Exercise aim:
The result should be an exact copy of the entries below, free of pictures.

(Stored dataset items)
□ □ □ □ □

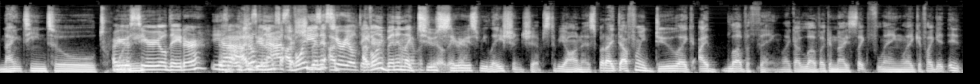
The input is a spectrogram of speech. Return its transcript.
19 till 20 Are you a serial dater? Yeah, I you don't do? think so. I've only She's been in, I've- serial I've, only been in like two serial dater. serious relationships to be honest but I definitely do like I love a thing like I love like a nice like fling like if I get it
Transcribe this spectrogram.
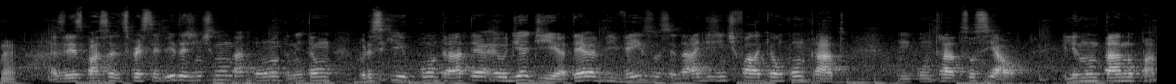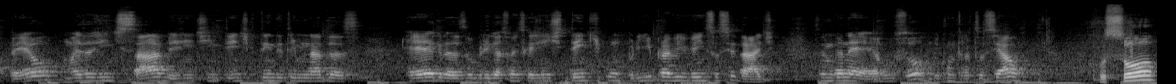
é. né? às vezes passa despercebido a gente não dá conta. Né? Então, por isso que o contrato é, é, o dia a dia. Até viver em sociedade a gente fala que é um contrato, um contrato social. Ele não está no papel, mas a gente sabe, a gente entende que tem determinadas regras, obrigações que a gente tem que cumprir para viver em sociedade. Se não me engano, é Rousseau, do contrato social? Rousseau,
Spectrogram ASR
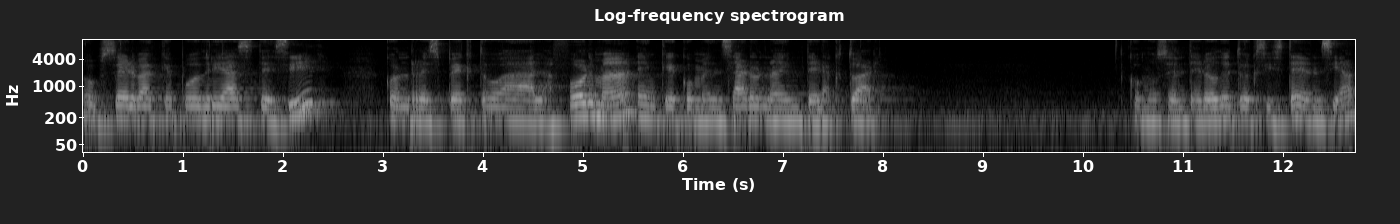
Observa qué podrías decir con respecto a la forma en que comenzaron a interactuar. Cómo se enteró de tu existencia,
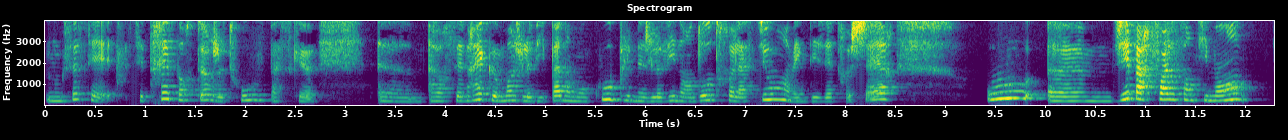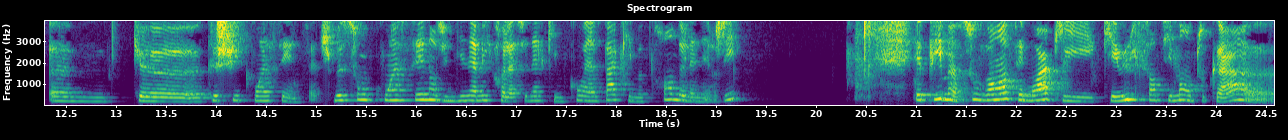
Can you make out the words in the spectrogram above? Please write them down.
Donc ça, c'est très porteur, je trouve, parce que... Euh, alors c'est vrai que moi, je le vis pas dans mon couple, mais je le vis dans d'autres relations avec des êtres chers, où euh, j'ai parfois le sentiment euh, que, que, je suis coincée, en fait. Je me sens coincée dans une dynamique relationnelle qui ne me convient pas, qui me prend de l'énergie. Et puis, ben, souvent, c'est moi qui, qui, ai eu le sentiment, en tout cas, euh,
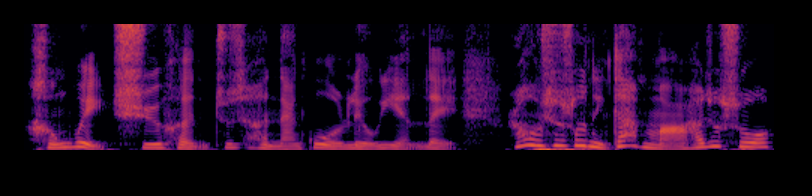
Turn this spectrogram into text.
很委屈，很就是很难过，流眼泪。然后我就说你干嘛？他就说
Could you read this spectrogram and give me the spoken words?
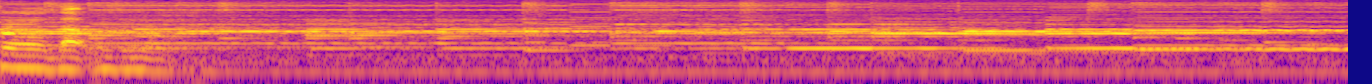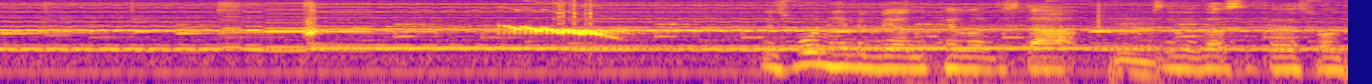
So that was one. There's one hidden behind the pillar at the start, Hmm. so that's the first one.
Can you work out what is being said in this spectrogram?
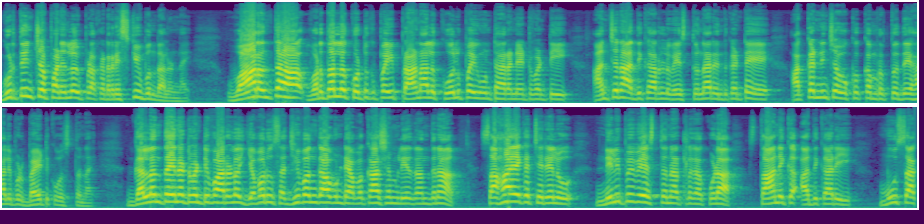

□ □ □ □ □

Finished task:
The input is a spectrogram of speech. Return its transcript.
19 till 20 Are you a serial dater? Yeah, I you don't do? think so. I've only She's been in, I've- serial I've, only been in like two serial dater. serious relationships to be honest but I definitely do like I love a thing like I love like a nice like fling like if I get it
Transcribe this spectrogram.
é. né? às vezes passa despercebido a gente não dá conta. Né? Então, por isso que o contrato é, é, o dia a dia. Até viver em sociedade a gente fala que é um contrato, um contrato social. Ele não está no papel, mas a gente sabe, a gente entende que tem determinadas regras, obrigações que a gente tem que cumprir para viver em sociedade. Se não me engano, é Rousseau, do contrato social? Rousseau,
Spectrogram ASR
Observa qué podrías decir con respecto a la forma en que comenzaron a interactuar. Cómo se enteró de tu existencia,
Can you make out the words in the spectrogram above? Please write them down.
Donc ça, c'est très porteur, je trouve, parce que... Euh, alors c'est vrai que moi, je le vis pas dans mon couple, mais je le vis dans d'autres relations avec des êtres chers, où euh, j'ai parfois le sentiment euh, que, que, je suis coincée, en fait. Je me sens coincée dans une dynamique relationnelle qui ne me convient pas, qui me prend de l'énergie. Et puis, ben, souvent, c'est moi qui, qui, ai eu le sentiment, en tout cas, euh,
Turn this spectrogram into text.
很委屈，很就是很难过，流眼泪。然后我就说你干嘛？他就说
Could you read this spectrogram and give me the spoken words?
So that was one. There's one hidden behind the pillar at the start, Hmm. so that's the first one.
Can you work out what is being said in this spectrogram?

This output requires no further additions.